That level of trust was typical of Baker's impact on the Afghans. He developed numerous outside-the-wire relationships with Afghan officials that resulted in the flow of critical information, avoided potentially deadly altercations and exposed major corruption.
He told an Air Force writer that he was honored and humbled by the recognitions.
“It’s all the more special to be nominated based on events which happened under AETC, which were by far the furthest forward and potentially most hazardous assignment I’ve ever had,” he is quoted in the Air Force article. “I genuinely hope that this helps bring some much-needed attention to the incredible work AETC folks are doing every day supporting combat operations around the world.”
Baker has resumed his instructor duties with the 550th Special Operations Squadron at Kirtland. And he is enjoying life with his wife, Ginger, and the couple's two daughters: Emmalee, 13, and Madelyn, 8.
But he misses Afghanistan. "I was embedded with the Afghans for 12 months and I developed a heart for the Afghan people," he said. "They were very endearing, very engaging. They became like a second family.

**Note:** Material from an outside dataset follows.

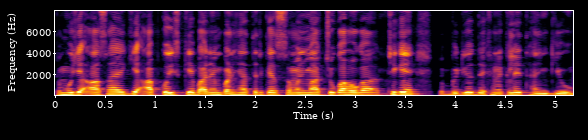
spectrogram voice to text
तो मुझे आशा है कि आपको इसके बारे में बढ़िया तरीके से समझ में आ चुका होगा, ठीक है? तो वीडियो देखने के लिए थैंक यू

I learned to appreciate them as much as they drove me crazy."
He said his experiences were very special.
"Just the sheer 'surrealness' of flying a Russian airplane in Afghanistan like a bush pilot," he said. "I also miss the Afghan people."
The elder Baker, smiling frequently, said those three qualities continue to pay dividends for his son.
“His life is based around being a good person,” he said. “He’s a good Christian man and I guess God has been on his side. Dad’s very proud of him.”